Cole Speck (b. 1991) was raised on the Namgis reserve on Alert Bay, BC. Speck comes from a strong cultural and artistic heritage. His great grandfather was the late Chief John Speck of the Tlowitsis, father of the late Henry Speck Sr. Cole is also the great grandson of the late Harry Hanuse of Mamalalaka. As an apprentice of the late master carver Beau Dick, Speck continues to promote Kwakwaka’wakw culture through his practice and the knowledge gained from his mentor. In 2010/11, Speck assisted in the making of the Pat Alfred Memorial pole, and in 2012, he was selected by Rande Cook to apprentice on a totem pole that was later installed in Holland as part of a Northwest Coast exhibit. He participated in “RezErect” at the Bill Reid Gallery in 2013, and in 2014 he took part in “Claiming Space” at UBC’s Museum of Anthropology. In 2017, Speck performed and contextualized works on behalf of Beau Dick at Documenta 14. His works were exhibited at the Aspen Art Museum in 2020 for Winterfest: An Exhibition of Arts and Crafts. In 2022 his work was included in the 6th edition of the Contemporary Native Art Biennial (BACA) in Montreal, QC.

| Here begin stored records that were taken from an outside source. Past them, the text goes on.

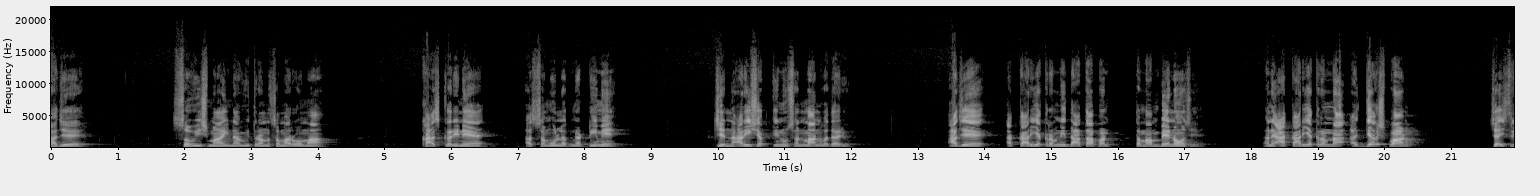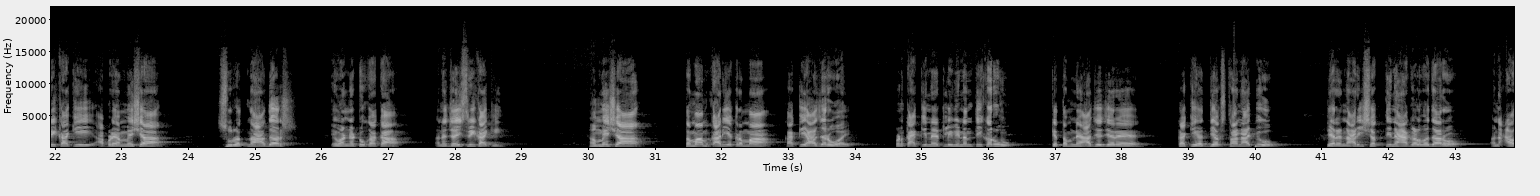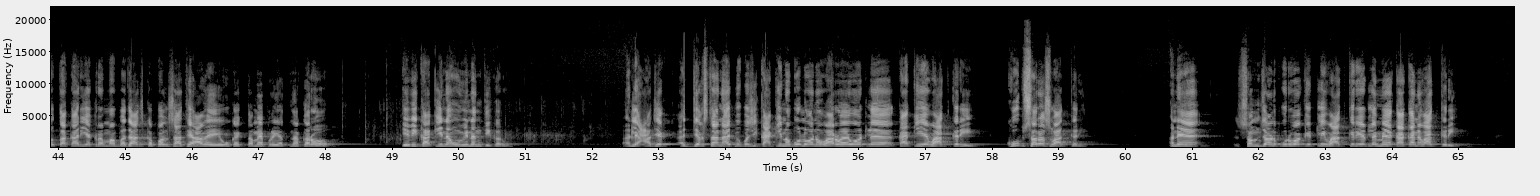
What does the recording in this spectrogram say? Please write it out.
આજે છવ્વીસમાં ઇનામ વિતરણ સમારોહમાં ખાસ કરીને આ સમૂહ લગ્ન ટીમે જે નારી શક્તિનું સન્માન વધાર્યું, આજે આ કાર્યક્રમની દાતા પણ તમામ બહેનો છે અને આ કાર્યક્રમના અધ્યક્ષ પણ જયશ્રી કાકી આપણે હંમેશા સુરતના આદર્શ એવા નટુ કાકા અને જયશ્રી કાકી હંમેશા તમામ કાર્યક્રમમાં કાકી હાજર હોય. પણ કાકીને એટલી વિનંતી કરું કે તમને આજે જ્યારે કાકી અધ્યક્ષ સ્થાન આપ્યું, ત્યારે નારી શક્તિને આગળ વધારો અને આવતા કાર્યક્રમમાં બધા જ કપલ સાથે આવે એવું કંઈક તમે પ્રયત્ન કરો, એવી કાકીને હું વિનંતી કરું. એટલે આજે અધ્યક્ષ સ્થાન આપ્યું પછી કાકીનો બોલવાનો વારો આવ્યો એટલે કાકીએ વાત કરી, ખૂબ સરસ વાત કરી. અને સમજણપૂર્વક એટલી વાત કરી એટલે મેં કાકાને વાત કરી.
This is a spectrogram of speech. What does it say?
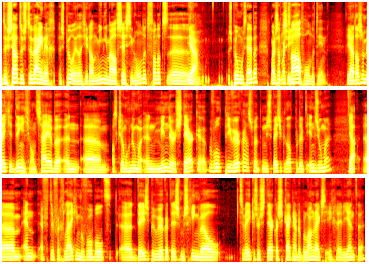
er staat dus te weinig spul in. Dat je dan minimaal 1600 van dat uh, ja. spul moest hebben. Maar er zat Precies. maar 1200 in. Ja, dat is een beetje het dingetje. Want zij hebben een, um, als ik zo mag noemen, een minder sterke, bijvoorbeeld pre-workout. Als we nu specifiek dat product inzoomen. Ja. Um, en even ter vergelijking bijvoorbeeld, deze pre-workout is misschien wel twee keer zo sterk als je kijkt naar de belangrijkste ingrediënten.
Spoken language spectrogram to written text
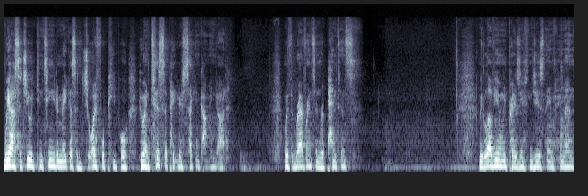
We ask that you would continue to make us a joyful people who anticipate your second coming, God, with reverence and repentance. We love you and we praise you. In Jesus' name, amen.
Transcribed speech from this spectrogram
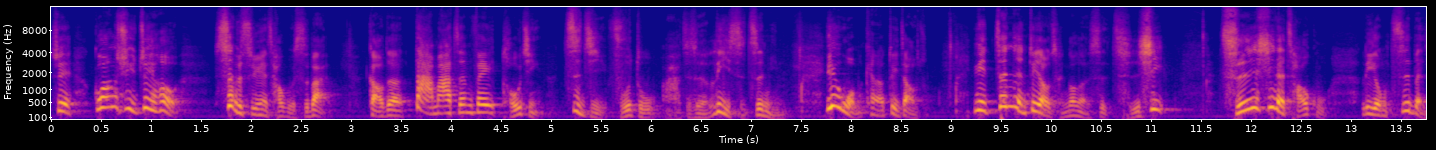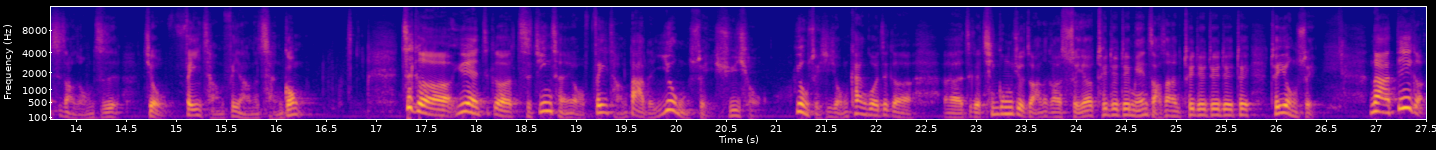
所以光绪最后是不是因为炒股失败，搞得大妈珍妃投井自己服毒啊？这是历史之谜。因为我们看到对照组，因为真正对照成功的是慈禧，慈禧的炒股利用资本市场融资就非常非常的成功。这个因为这个紫禁城有非常大的用水需求，用水需求，我们看过这个呃这个清宫就知道，那个水要推推推，每天早上推推推推推推用水。那第一个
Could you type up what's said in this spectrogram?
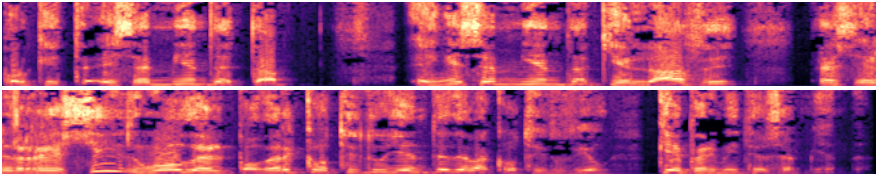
porque esa enmienda está en esa enmienda quien la hace es el residuo del poder constituyente de la Constitución que permite esa enmienda.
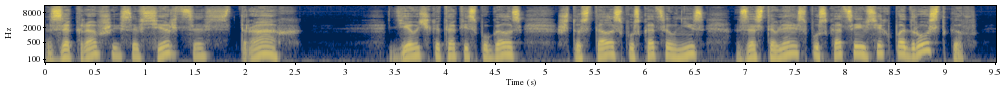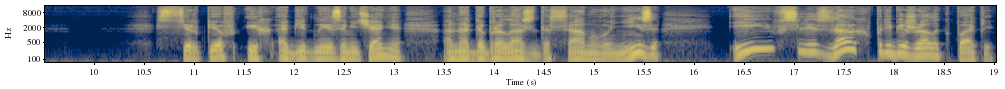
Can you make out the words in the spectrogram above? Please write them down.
закравшийся в сердце страх. Девочка так испугалась, что стала спускаться вниз, заставляя спускаться и всех подростков. Стерпев их обидные замечания, она добралась до самого низа и в слезах прибежала к папе.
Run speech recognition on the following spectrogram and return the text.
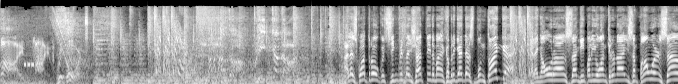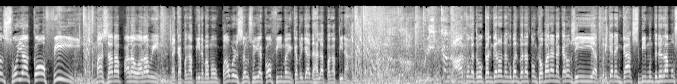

Aubrey Johnston Jr. was born in Alert Bay, BC and is from the Haida, ’Namgis, and Ma’amtagila Nations. He is a descendant of the Alfred, Wadhams, Wallace, and Simeon families and can trace his ancestry to the Haida through his paternal great-grandmother. Johnston was mentored by many master carvers over the years, including his father, Aubrey Johnston Sr., Beau Dick, Wayne Alfred, and Morris Johnny. He has been carving since 2009 and assisted in the creation of the Guardian Poles for the U’mista Cultural Centre, as well as several of the Awak’wis for the ’Namgis First Nation.